( – promoted by Clark)

Here are the FDL Action health care reform highlights for Monday, November 9.

1. Jon Walker summarizes the passage of health care reform (HR 3962) as “a truly historic moment…[that] will help millions of Americans,” but also “at best bittersweet” from a progressive perspective. In the end, this bill “will at least provide progressives the tools they can use build with.” It certainly “will not be the end of health care reform.” In other words, we all could be working on this issue for a looong time to come.

2. Jon Walker asks “the 37 House Democrats who voted against health care reform because it is too liberal, why are you even Democrats?”  Walker adds, “I’m not big on party purity tests, but there are some things that are so essential that they are at the heart of what it should mean to be a Democrat.” Things like providing high-quality, affordable health care to all Americans.

3. Jane Hamsher writes about her appearance this morning on “Democracy Now” with Dennis Kucinich talking about the House of Representatives’ Saturday night health care vote. Among other things, Hamsher points out that “[w]ith the exception of Kucinich and Massa, all of the House progressives abandoned their July 30 pledge to vote against any bill that didn’t have a public option with rates tied to Medicare.” Apparently, a pledge ain’t what it used to be on Capitol Hill.

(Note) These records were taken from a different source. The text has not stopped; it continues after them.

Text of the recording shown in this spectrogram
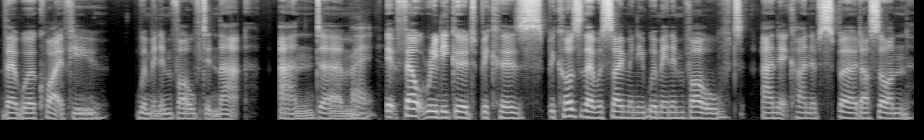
there were quite a few women involved in that. And um, Right. it felt really good because because there were so many women involved, and it kind of spurred us on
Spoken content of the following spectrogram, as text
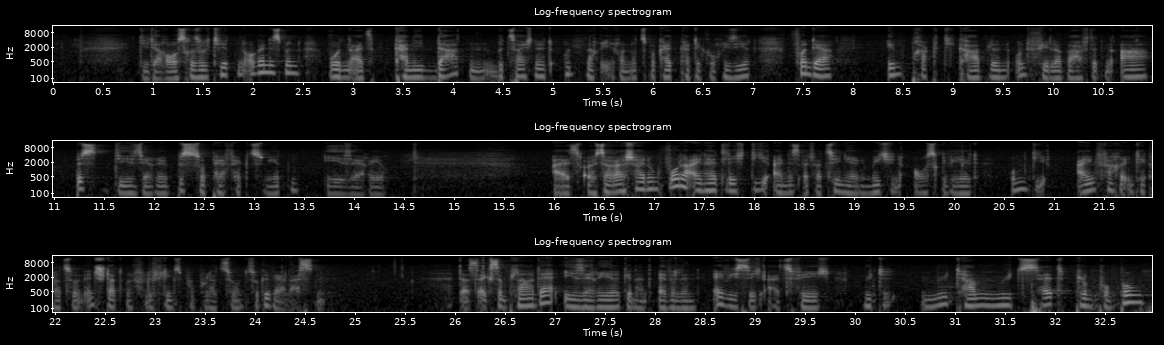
Die daraus resultierten Organismen wurden als Kandidaten bezeichnet und nach ihrer Nutzbarkeit kategorisiert, von der impraktikablen und fehlerbehafteten A bis D-Serie bis zur perfektionierten E-Serie. Als äußere Erscheinung wurde einheitlich die eines etwa zehnjährigen Mädchens ausgewählt, um die einfache Integration in Stadt- und Flüchtlingspopulation zu gewährleisten. Das Exemplar der E-Serie, genannt Evelyn, erwies sich als fähig, Mytamycet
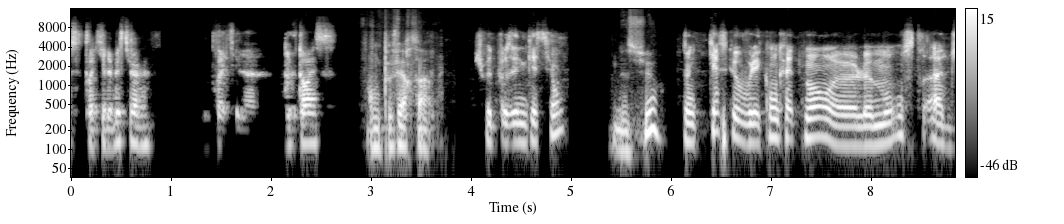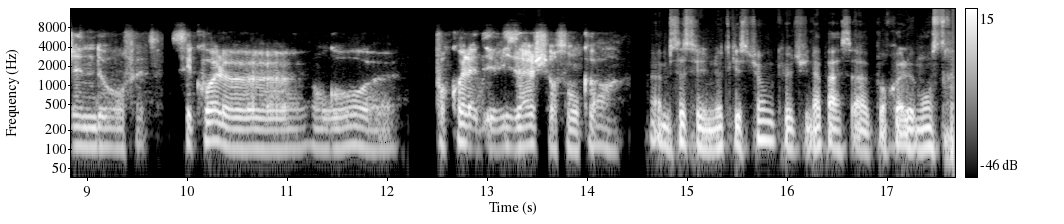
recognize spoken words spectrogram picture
C'est toi qui es la bestiole. C'est toi qui es la doctoresse. On peut faire ça. Je peux te poser une question? Bien sûr. Donc, qu'est-ce que vous voulez concrètement euh, le monstre à Jendo, en fait? C'est quoi le. En gros, euh, pourquoi elle a des visages sur son corps? Ah, mais ça, c'est une autre question que tu n'as pas, ça. Pourquoi le monstre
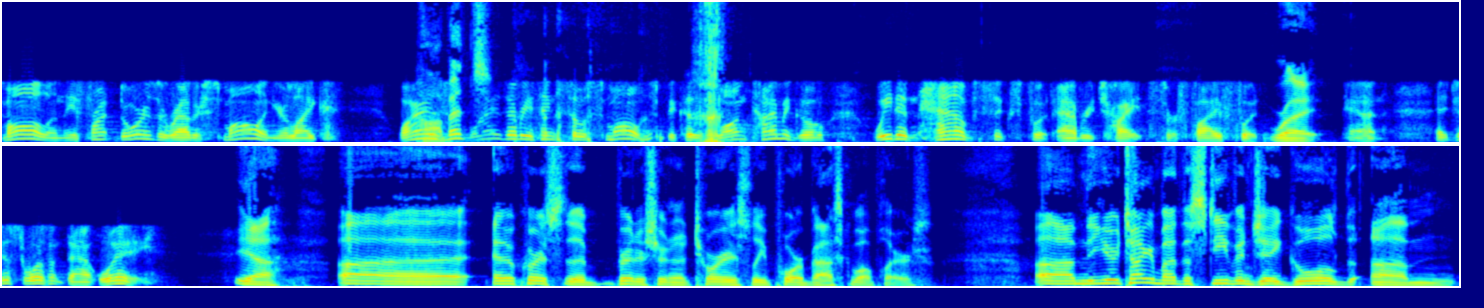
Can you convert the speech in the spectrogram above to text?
small, and the front doors are rather small, and you're like, why is, Hobbits? why is everything so small? It's because a long time ago we didn't have six foot average heights or five foot Right. and it just wasn't that way. Yeah. Uh, and of course, the British are notoriously poor basketball players. Um, you're talking about the Stephen Jay Gould um,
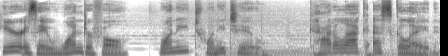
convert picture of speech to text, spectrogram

4. Jon Walker argues that there are two reasons to use “reconciliation” to pass health care reform: 1) to “save the public option;” and 2) to “kill the Stupak amendment.” In the final analysis, Walker concludes, “if a bill is passed under regular order that does not contain a real public option but contains the Stupak amendment, it is because Harry Reid refused to use reconciliation.”  I’ve posed this question many times before, but I still don’t understand how Republicans were able to force through their agenda from 2001 to  2006 with a bare majority in Congress, yet it’s so hard for Democrats with large majorities in both chambers. Any theories?

5. Jon Walker writes that in “three hours on Saturday,” he managed to do what “women’s organizations failed [to do] in legislative and media battle on the issue” of women’s reproductive rights; namely, “coming up with a…strategic counter-proposal or attack to undercut Stupak.”  Maybe it’s time for pro-choice organizations to hire Jon Walker? Ha.

6. Michael Whitney says that now is the time “to refocus our efforts to secure a public option in the final bill that’s signed by President Obama.” In addition, we need to be “nailing down enough Members of Congress to stop triggers or state-opt outs from appearing in the conference report bill.” Something tells me this is going to be an intense next few weeks.

7. Yours truly blogs about Rep. Frank Wolf (R-VA) comparing health care reform to the 9/11 attacks. Sadly, this type of insane rhetoric is becoming typical of Republicans these days.

8. Jane Hamsher asks whether Planned Parenthood and NARAL will “score” the Stupak amendment, which “[s]ome are calling…the worst assault on a woman’s right to choose since the passage of Roe v. Wade.” If it’s that bad, pro-choice groups should “score” it, right?  Seems pretty obvious.

9. Jon Walker writes sarcastically, “Surprise! Ben Nelson Demands The Stupak Amendment!”  Yes, what a huge surprise that was. Not.